■ **Information provided**:
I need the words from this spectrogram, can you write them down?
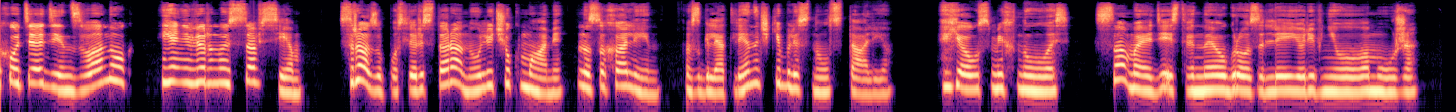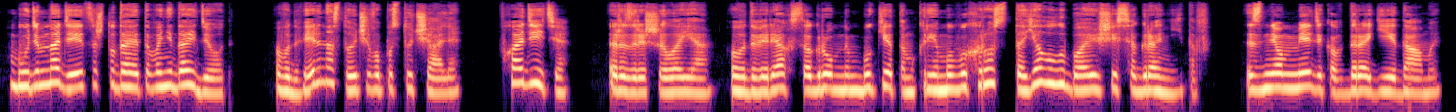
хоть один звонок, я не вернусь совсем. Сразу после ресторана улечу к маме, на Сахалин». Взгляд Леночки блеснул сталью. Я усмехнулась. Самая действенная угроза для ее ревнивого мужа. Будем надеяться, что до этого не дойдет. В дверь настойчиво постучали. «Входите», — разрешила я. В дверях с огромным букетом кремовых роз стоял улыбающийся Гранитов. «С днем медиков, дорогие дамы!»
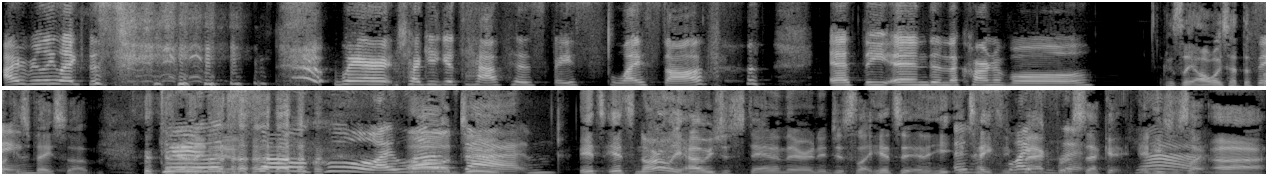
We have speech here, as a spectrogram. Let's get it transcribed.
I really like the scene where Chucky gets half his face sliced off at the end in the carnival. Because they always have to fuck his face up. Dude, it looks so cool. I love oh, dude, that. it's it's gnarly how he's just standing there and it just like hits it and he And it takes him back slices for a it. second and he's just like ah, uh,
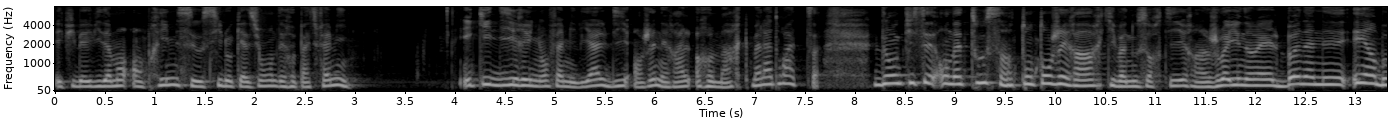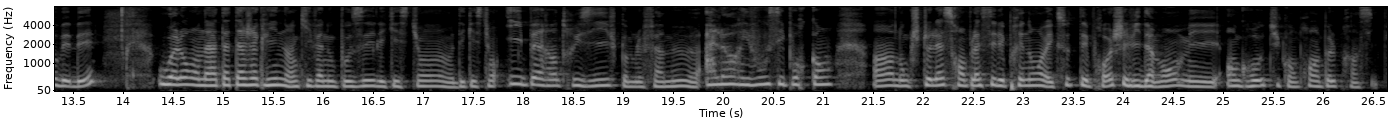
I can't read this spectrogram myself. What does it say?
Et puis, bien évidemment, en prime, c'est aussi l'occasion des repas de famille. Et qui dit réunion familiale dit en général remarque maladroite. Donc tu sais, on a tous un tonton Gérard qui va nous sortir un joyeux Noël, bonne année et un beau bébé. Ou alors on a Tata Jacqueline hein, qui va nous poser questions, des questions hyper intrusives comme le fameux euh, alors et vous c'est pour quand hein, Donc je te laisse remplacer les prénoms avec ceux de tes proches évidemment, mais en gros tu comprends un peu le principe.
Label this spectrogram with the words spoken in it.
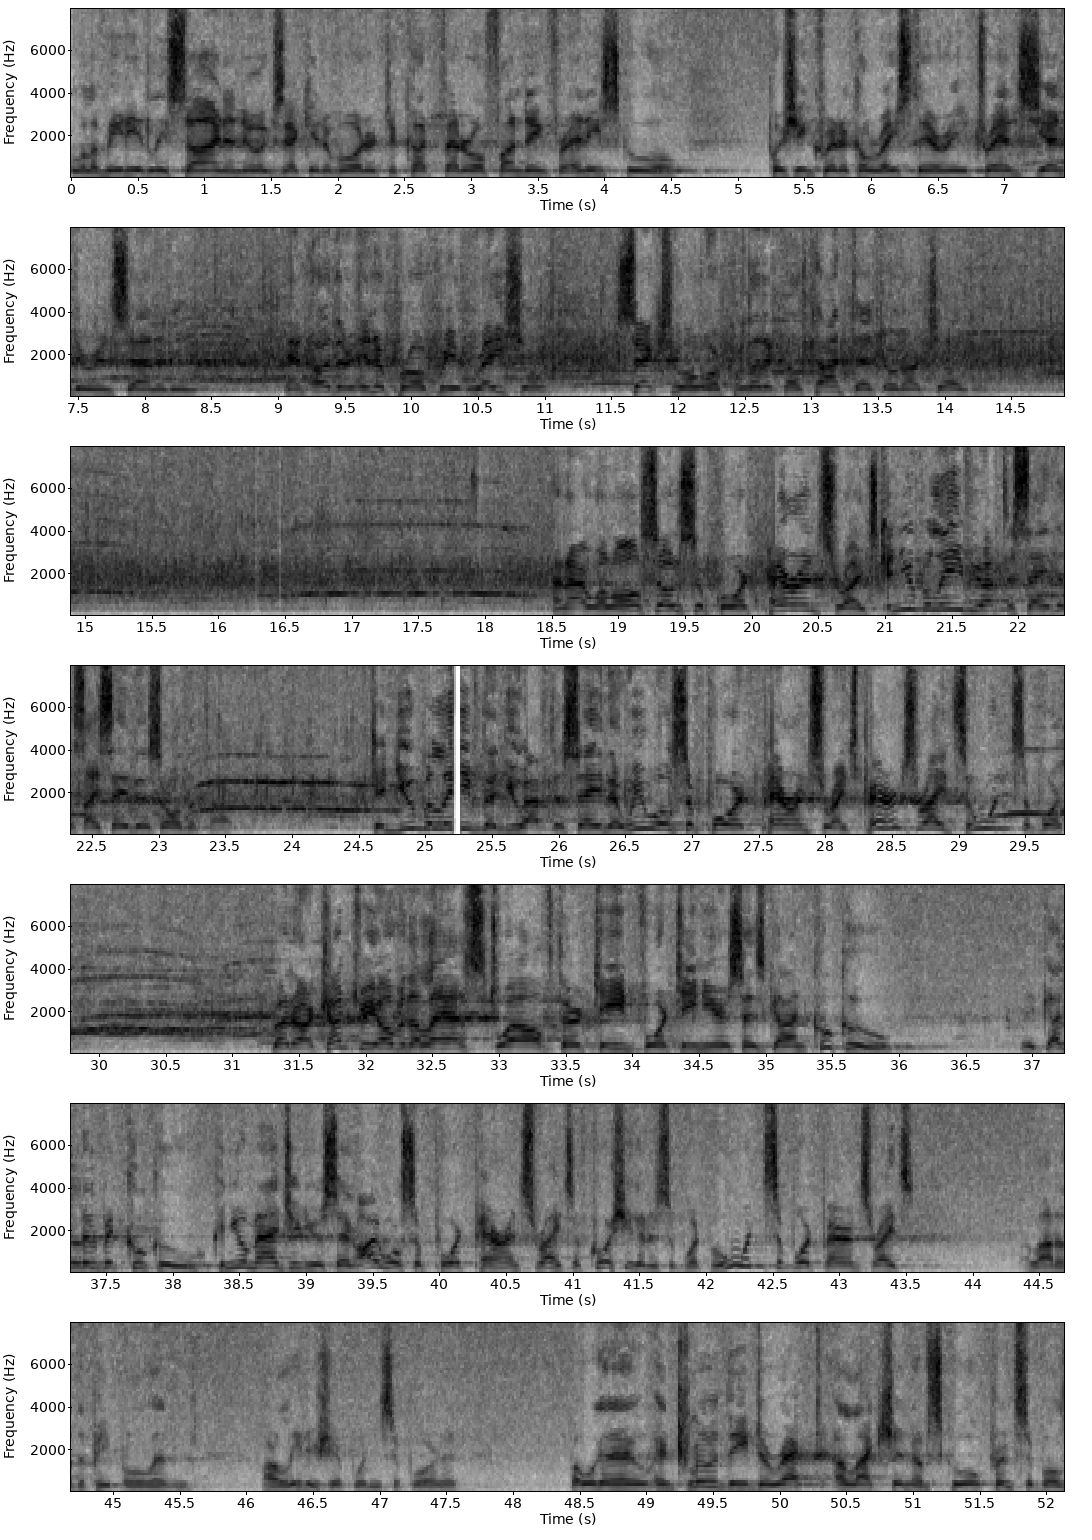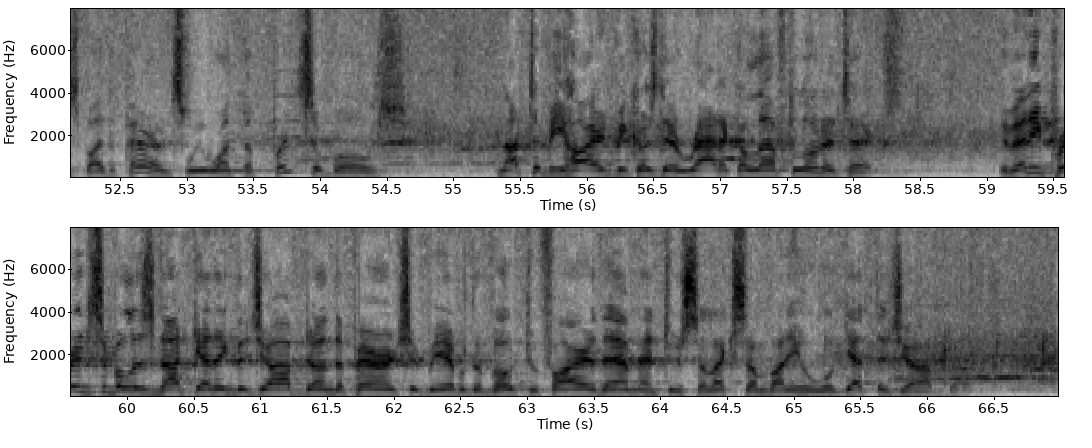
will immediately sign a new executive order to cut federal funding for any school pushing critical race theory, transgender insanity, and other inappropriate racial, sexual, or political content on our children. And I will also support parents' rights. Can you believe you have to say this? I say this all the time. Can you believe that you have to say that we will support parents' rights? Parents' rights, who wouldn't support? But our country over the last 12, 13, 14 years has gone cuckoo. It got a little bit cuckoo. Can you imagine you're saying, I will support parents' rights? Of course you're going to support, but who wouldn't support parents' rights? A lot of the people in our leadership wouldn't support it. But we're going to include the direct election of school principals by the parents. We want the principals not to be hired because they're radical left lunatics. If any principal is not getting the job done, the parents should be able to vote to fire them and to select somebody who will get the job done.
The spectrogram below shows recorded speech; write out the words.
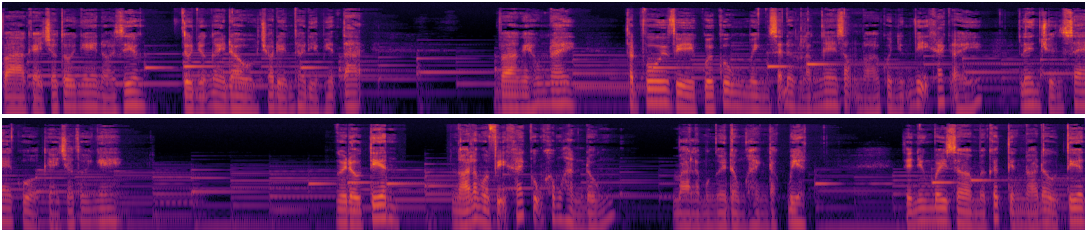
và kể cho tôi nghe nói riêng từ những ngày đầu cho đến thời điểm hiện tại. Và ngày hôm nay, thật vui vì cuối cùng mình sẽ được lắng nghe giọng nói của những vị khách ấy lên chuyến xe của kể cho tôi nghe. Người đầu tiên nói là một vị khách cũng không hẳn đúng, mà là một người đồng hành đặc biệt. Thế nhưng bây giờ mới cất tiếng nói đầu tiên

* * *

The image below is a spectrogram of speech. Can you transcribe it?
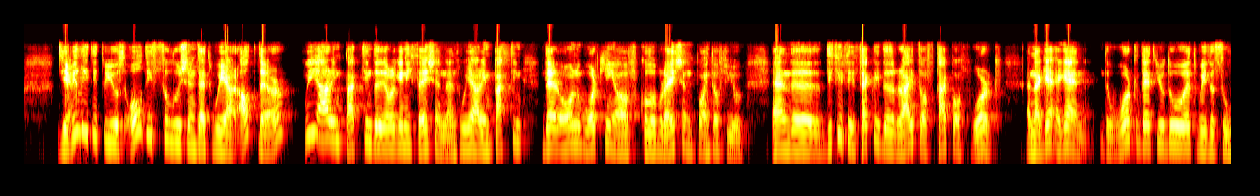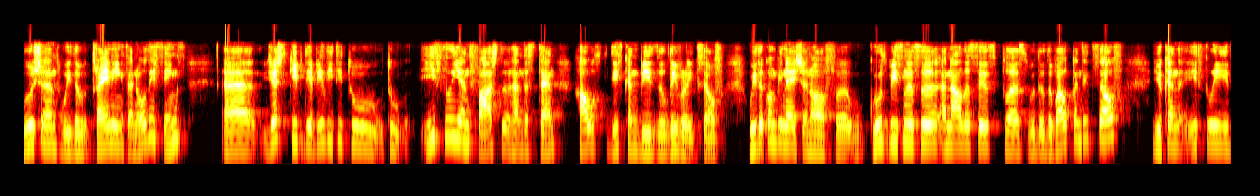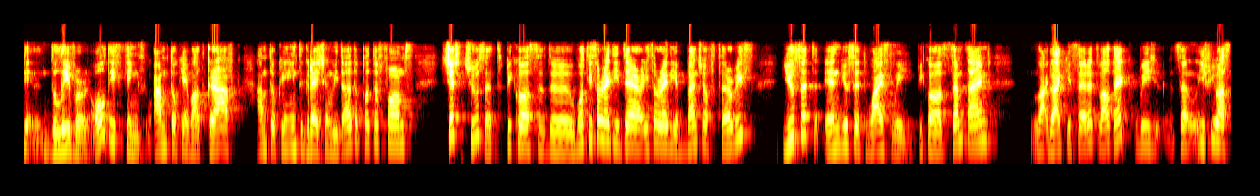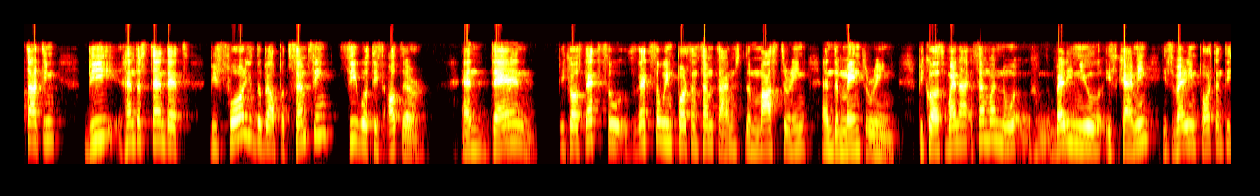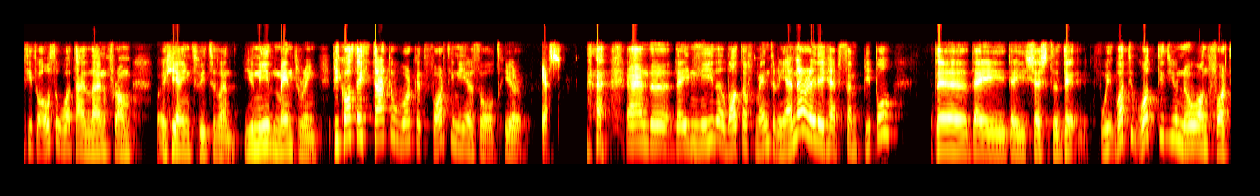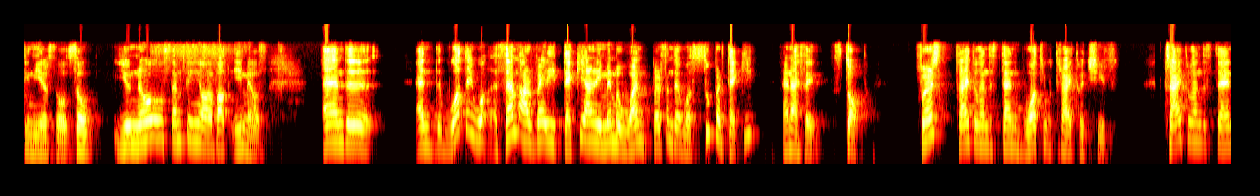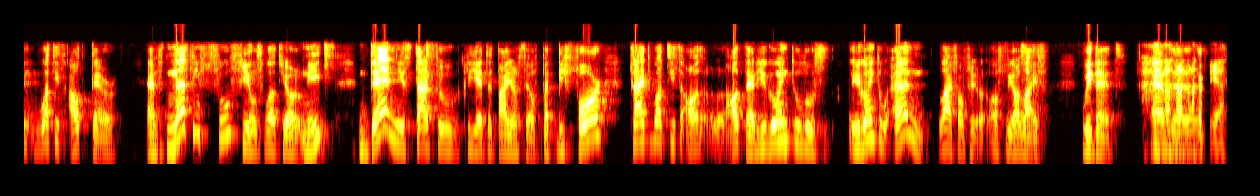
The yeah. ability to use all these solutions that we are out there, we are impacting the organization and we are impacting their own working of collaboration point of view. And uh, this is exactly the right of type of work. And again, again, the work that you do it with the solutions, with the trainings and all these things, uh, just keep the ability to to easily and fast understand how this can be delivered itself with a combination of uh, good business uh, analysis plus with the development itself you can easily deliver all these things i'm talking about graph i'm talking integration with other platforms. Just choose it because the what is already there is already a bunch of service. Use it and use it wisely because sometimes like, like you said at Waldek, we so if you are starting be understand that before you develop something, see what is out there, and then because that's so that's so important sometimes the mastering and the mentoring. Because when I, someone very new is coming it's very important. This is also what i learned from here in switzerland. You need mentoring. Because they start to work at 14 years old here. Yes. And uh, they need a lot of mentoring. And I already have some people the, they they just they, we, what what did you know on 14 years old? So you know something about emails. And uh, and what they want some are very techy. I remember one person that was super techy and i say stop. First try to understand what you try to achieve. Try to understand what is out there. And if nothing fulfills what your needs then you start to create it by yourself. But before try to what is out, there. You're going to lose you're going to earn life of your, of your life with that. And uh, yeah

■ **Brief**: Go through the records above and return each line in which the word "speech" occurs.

■ **Response area**:
We have speech here, as a spectrogram. Let's get it transcribed.
The spectrogram below shows recorded speech; write out the words.
The image below is a spectrogram of speech. Can you transcribe it?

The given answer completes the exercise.